Problem to work on
Starting with the line that contains "Recorded with two", give again exactly and only each line through the end of the records; include the last line and exclude pictures.

BEGIN Data listing

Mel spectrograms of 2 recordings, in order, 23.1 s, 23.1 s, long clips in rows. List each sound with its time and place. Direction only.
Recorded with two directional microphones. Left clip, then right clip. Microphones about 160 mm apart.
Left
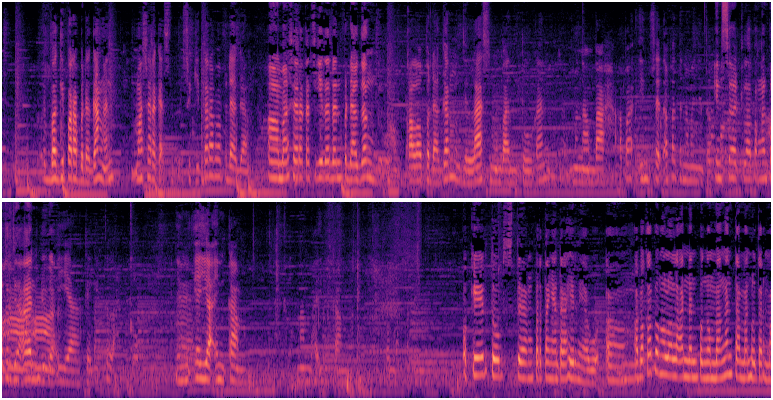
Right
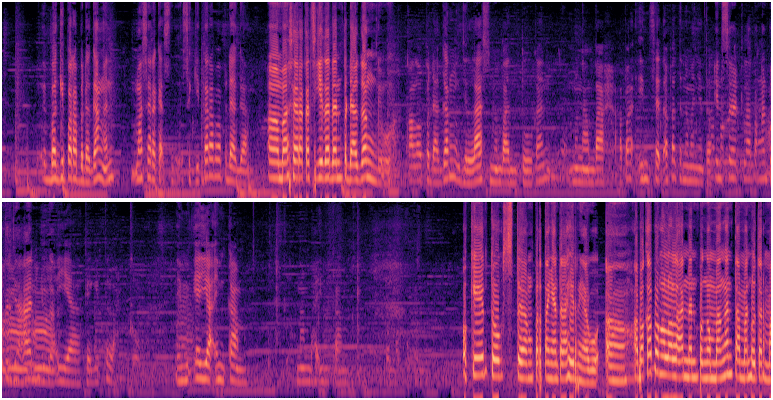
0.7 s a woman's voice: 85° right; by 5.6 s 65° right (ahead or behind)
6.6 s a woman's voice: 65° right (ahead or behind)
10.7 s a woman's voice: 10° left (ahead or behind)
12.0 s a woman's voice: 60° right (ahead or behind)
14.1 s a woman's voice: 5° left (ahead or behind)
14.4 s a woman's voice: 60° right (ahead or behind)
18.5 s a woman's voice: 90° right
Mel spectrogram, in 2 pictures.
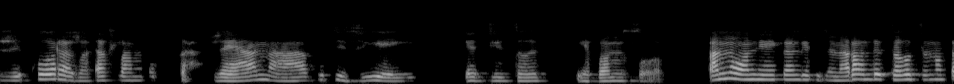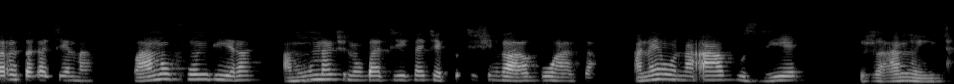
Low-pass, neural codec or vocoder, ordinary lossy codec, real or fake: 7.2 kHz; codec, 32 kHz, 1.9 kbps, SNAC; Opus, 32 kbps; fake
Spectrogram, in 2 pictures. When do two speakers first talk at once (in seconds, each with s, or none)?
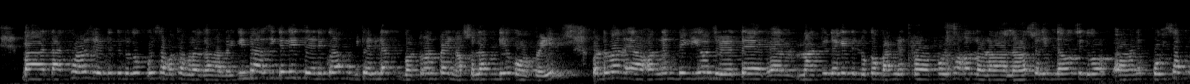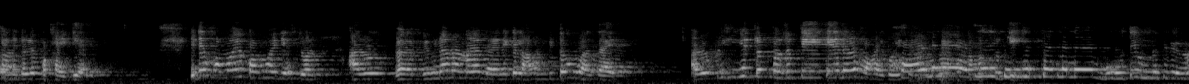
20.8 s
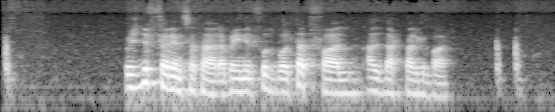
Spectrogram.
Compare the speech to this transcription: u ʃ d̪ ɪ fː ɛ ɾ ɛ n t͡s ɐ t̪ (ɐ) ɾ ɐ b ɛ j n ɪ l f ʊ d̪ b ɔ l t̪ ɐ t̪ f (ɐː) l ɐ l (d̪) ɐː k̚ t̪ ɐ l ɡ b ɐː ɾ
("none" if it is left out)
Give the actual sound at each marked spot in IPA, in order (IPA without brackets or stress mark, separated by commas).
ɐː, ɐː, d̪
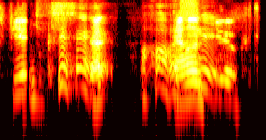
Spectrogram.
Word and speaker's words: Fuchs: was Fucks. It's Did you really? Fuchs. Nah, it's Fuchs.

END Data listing

Expected answer
Recorded with two directional microphones. Left clip, then right clip. Microphones about 160 mm apart.
Left
Right
0.7 s a woman's voice: 85° right; by 5.6 s 65° right (ahead or behind)
6.6 s a woman's voice: 65° right (ahead or behind)
10.7 s a woman's voice: 10° left (ahead or behind)
12.0 s a woman's voice: 60° right (ahead or behind)
14.1 s a woman's voice: 5° left (ahead or behind)
14.4 s a woman's voice: 60° right (ahead or behind)
18.5 s a woman's voice: 90° right
Mel spectrogram, in 2 pictures.
Low-pass, neural codec or vocoder, ordinary lossy codec, real or fake: 7.2 kHz; codec, 32 kHz, 1.9 kbps, SNAC; Opus, 32 kbps; fake
Spectrogram, in 2 pictures. When do two speakers first talk at once (in seconds, each with s, or none)?
20.8 s
Spectrogram.
Compare the speech to this transcription: u ʃ d̪ ɪ fː ɛ ɾ ɛ n t͡s ɐ t̪ (ɐ) ɾ ɐ b ɛ j n ɪ l f ʊ d̪ b ɔ l t̪ ɐ t̪ f (ɐː) l ɐ l (d̪) ɐː k̚ t̪ ɐ l ɡ b ɐː ɾ
("none" if it is left out)
Give the actual sound at each marked spot in IPA, in order (IPA without brackets or stress mark, separated by commas).
ɐː, ɐː, d̪
Spectrogram.
Word and speaker's words: Fuchs: was Fucks. It's Did you really? Fuchs. Nah, it's Fuchs.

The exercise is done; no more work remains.